The Apalachicola National Forest is the largest U.S. National Forest in the state of Florida. It provides water and land-based outdoors activities such as hiking, swimming, boating, hunting, fishing, and horseback riding. Fort Gadsden Historic Site near Sumatra, Florida is part of Forest, and is one of America's most significant historic sites. For more information on Fort Gadsden see www.exploresouthernhistory.com/fortgadsden.html.
Off the beaten path, this Forest offers opportunities for solitude and reflection.
Beekeeping deep in the Forest, I love the way the pines seem to stretch to the heavens.
The bees were swarming everywhere.
View of the Apalachicola River from the Fort Gadsden Historic Site.
Several decades ago boilers and paddle wheels from a steamboat were dredged from the bottom of the Apalachicola River.
No one knows for certain, but all indications are that they were part of a steamboat constructed in the early 19th century.
We heard a swallow-tail kite call from high above us, I got one picture and it was gone.
Yellow Pitcher Plant.

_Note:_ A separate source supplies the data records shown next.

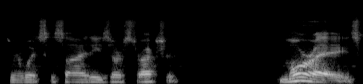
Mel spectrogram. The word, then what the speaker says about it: mores: which societies are structured mores pronounced like the Moray Eel moral views and principles these are more important norms typically mores can blend into its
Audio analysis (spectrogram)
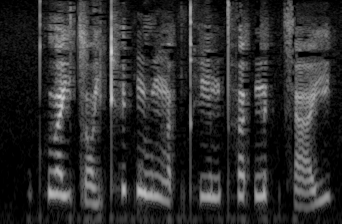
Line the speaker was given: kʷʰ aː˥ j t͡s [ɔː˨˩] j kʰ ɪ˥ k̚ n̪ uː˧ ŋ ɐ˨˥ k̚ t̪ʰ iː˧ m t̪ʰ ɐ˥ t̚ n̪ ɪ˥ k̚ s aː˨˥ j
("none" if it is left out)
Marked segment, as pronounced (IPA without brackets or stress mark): ɔː˨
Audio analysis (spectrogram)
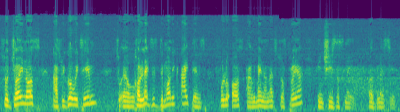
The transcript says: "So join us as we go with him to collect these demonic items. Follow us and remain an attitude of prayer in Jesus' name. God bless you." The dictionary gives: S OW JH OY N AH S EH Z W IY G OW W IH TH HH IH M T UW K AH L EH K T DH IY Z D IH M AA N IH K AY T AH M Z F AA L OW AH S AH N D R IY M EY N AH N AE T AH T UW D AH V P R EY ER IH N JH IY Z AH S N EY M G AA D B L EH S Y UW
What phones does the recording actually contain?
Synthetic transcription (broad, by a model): S OW JH OY N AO S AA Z W IY G OW W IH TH HH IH M T UW K AH L EH K T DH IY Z D IH M AA N IH K AY T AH M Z F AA L OW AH S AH N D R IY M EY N AH N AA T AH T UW AH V P R EY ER IH N JH IY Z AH S N EY M G AA D B L EH S Y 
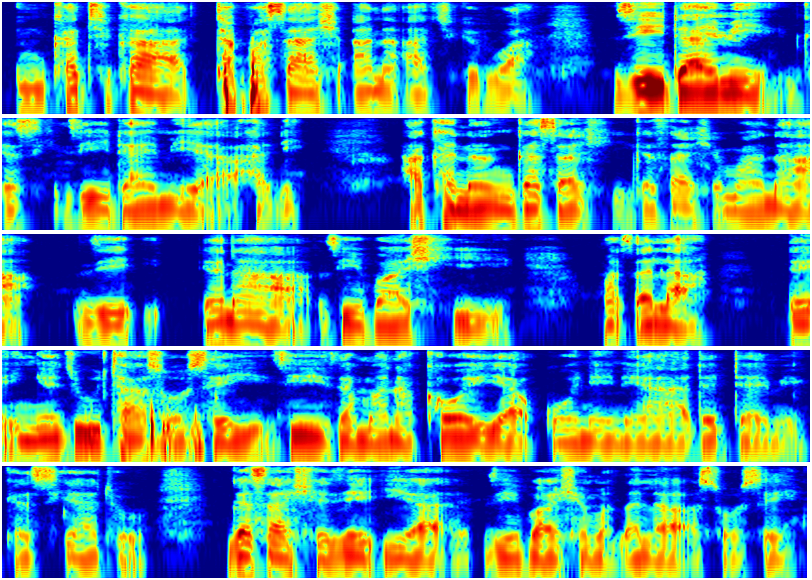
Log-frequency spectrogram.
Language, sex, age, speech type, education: Hausa, male, 60+, spontaneous, tertiary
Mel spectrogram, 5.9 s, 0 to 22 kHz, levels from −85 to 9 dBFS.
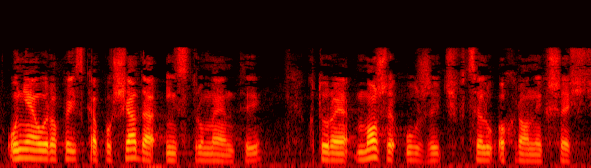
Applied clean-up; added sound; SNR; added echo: none; none; none; none.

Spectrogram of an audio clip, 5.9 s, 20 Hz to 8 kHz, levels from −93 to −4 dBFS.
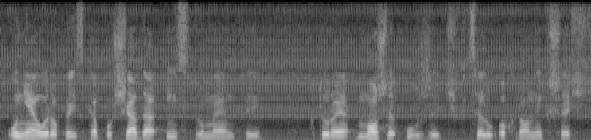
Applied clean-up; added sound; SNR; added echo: none; Domestic sounds, home sounds; 15 dB; none.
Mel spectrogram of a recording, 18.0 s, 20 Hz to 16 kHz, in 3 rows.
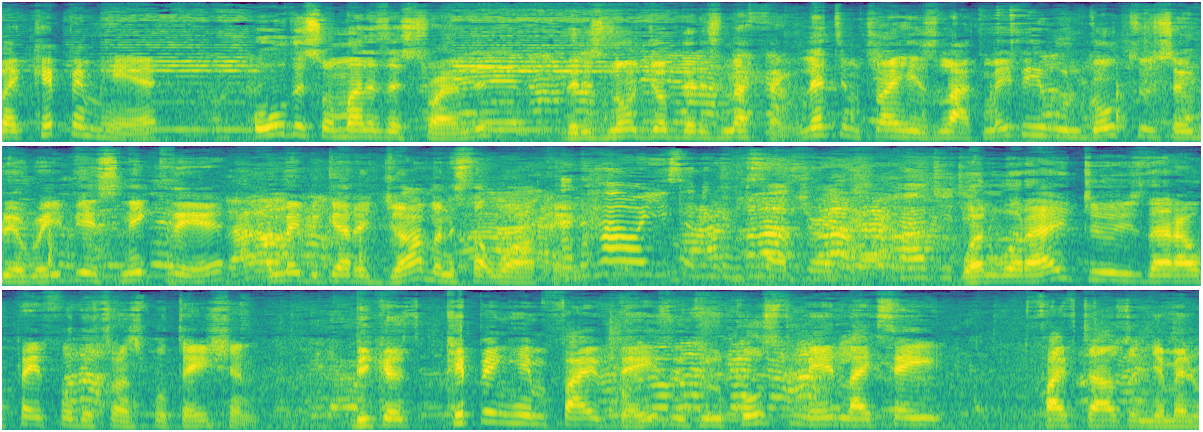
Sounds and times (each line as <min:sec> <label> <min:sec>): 0:00.0 Taxi driver in Sana'a talk 0:09.0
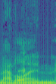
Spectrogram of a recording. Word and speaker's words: Madeleine: His Madeleine. Is that how you pronounce that? Madeleine? – Madeleine.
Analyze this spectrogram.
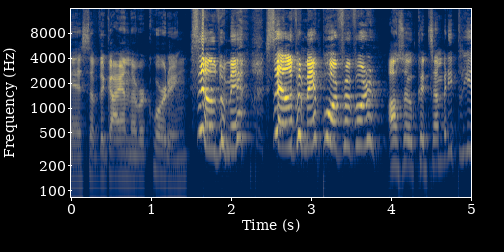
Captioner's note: speaking Spanish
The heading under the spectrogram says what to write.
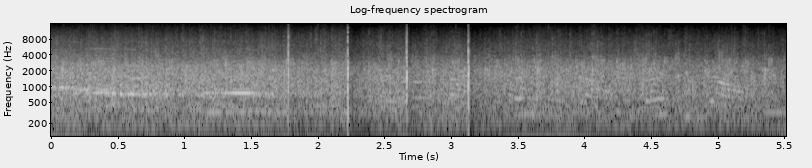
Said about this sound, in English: If you believe that, would you clap your hands in affirmation of what God is doing with this generation?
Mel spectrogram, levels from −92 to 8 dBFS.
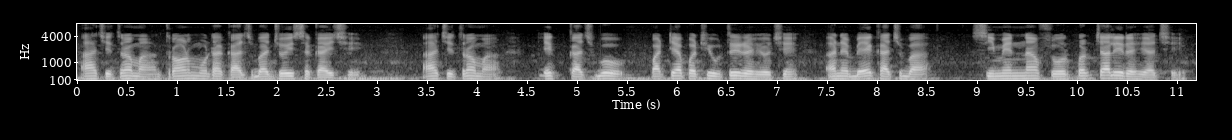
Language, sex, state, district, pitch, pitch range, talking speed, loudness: Gujarati, male, Gujarat, Valsad, 135 Hz, 130-145 Hz, 140 wpm, -15 LUFS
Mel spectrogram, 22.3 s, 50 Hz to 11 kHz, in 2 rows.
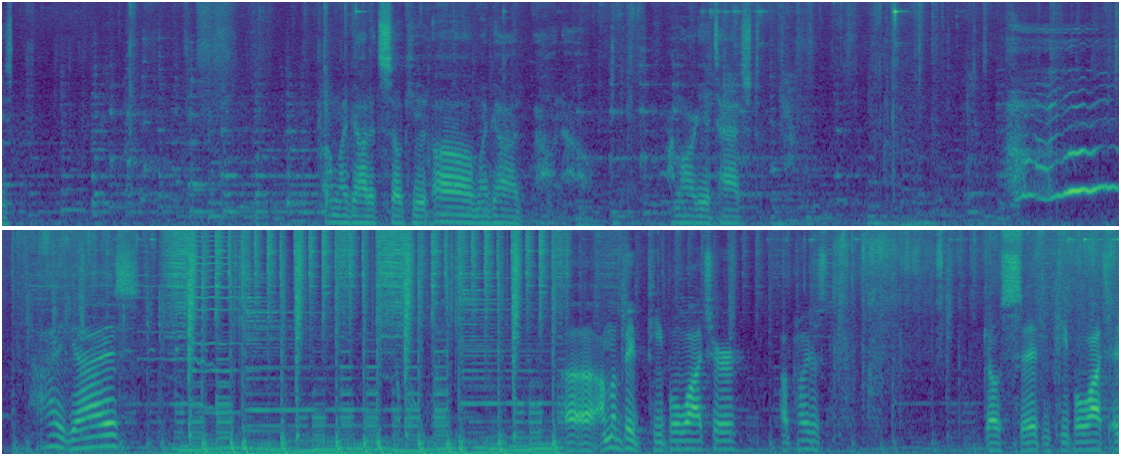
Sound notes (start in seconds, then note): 0.2 cheerful music; 10.0 dramatic gasp; 11.2 upbeat music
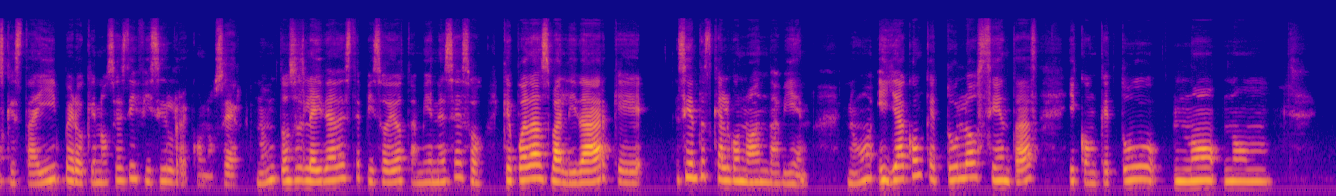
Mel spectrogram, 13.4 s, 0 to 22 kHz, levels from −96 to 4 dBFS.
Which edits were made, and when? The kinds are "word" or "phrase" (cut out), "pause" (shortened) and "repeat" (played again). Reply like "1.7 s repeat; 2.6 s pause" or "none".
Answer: 2.5 s pause; 4.9 s pause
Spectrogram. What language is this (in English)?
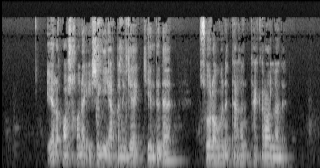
Uzbek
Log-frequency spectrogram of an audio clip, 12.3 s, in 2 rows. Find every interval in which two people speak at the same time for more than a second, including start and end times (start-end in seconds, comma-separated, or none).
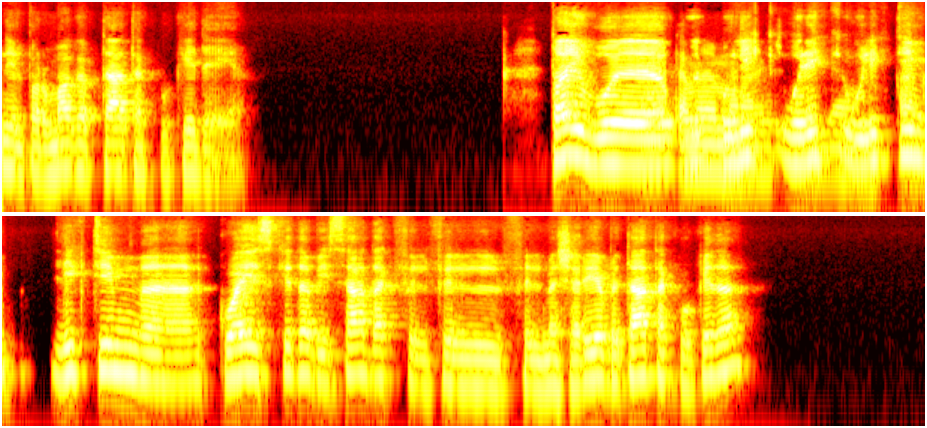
4.4-5.8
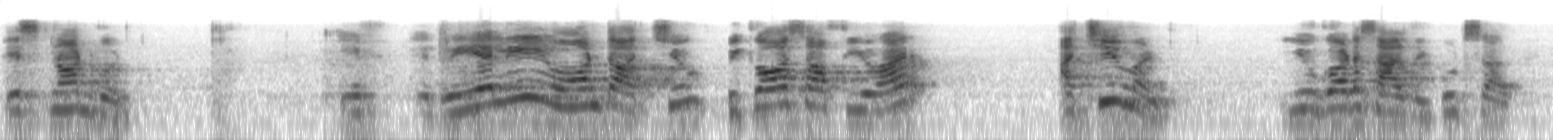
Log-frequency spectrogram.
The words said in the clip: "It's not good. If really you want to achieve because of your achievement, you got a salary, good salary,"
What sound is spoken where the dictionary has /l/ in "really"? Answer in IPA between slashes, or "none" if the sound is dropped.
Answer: none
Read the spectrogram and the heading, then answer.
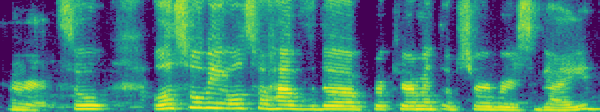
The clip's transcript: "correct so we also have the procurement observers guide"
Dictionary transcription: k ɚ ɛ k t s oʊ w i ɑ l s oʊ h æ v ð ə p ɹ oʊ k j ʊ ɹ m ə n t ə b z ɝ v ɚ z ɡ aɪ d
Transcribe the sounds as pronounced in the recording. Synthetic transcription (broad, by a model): k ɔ ɛ k t s oʊ w i ɑ l s oʊ h æ v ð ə p ɹ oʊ k j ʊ ɹ m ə n t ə b s ɝ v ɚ s ɡ aɪ d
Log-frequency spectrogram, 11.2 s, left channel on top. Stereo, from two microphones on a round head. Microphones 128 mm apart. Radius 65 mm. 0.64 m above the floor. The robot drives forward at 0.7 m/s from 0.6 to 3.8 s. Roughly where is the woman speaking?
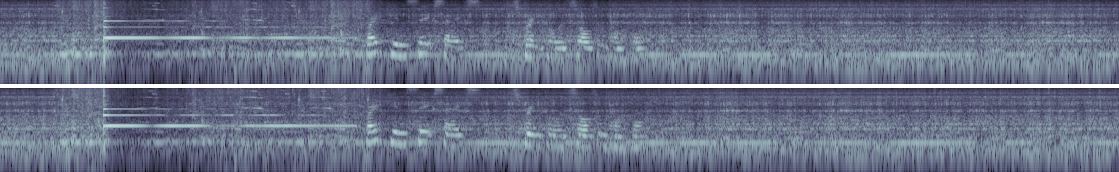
Right.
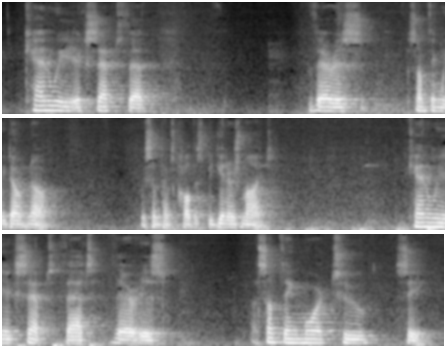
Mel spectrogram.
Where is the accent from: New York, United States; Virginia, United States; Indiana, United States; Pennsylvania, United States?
Pennsylvania, United States; I grew up near the Blue Mountains in Pennsylvania.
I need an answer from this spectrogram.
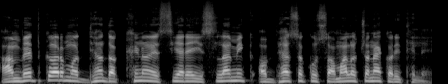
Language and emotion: Odia, neutral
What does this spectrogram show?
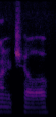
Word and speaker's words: Monticello: pronounced monello or monello well look if we only had tape recordings of Thomas Jefferson we would know the answer but we do know that Jefferson spoke Italian and monello means little Hill or hilock in Italian so we're pretty certain that that he did pronounce it monello now you I thought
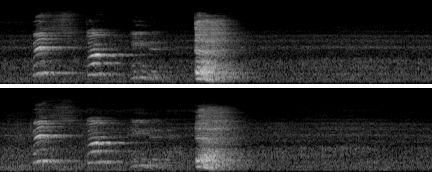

This meat eater has modified leaves that form trumpets to trap flying insects then slowly devour them.
Yellow Pitcher Plant, flowering on left and right side of image.
We moved across the road and saw a whole field of Yellow Pitcher Plants, it was stunning!
Carnivorous plants use insects to get some or most of their nutrients.
Yellow Pitcher Plant.
Zebra Swallowtail Butterflies "puddling" (sipping minerals from the soil). Hard to spot until you were almost on top of them!
They're often seen zipping through bottomlands, especially forested swamps, where pawpaw (Asimina triloba), their host plant, grows.
Whitehead Bogbuttons growing in the field.
Woolly Huckleberry growing in the field also.
We stopped along the roadside to take pictures of this Crow Poison, or Osceola's Plume.
Another Crow Poison, or Osceola's Plume, such a beautiful wildflower.
Francie Stoutamire Photography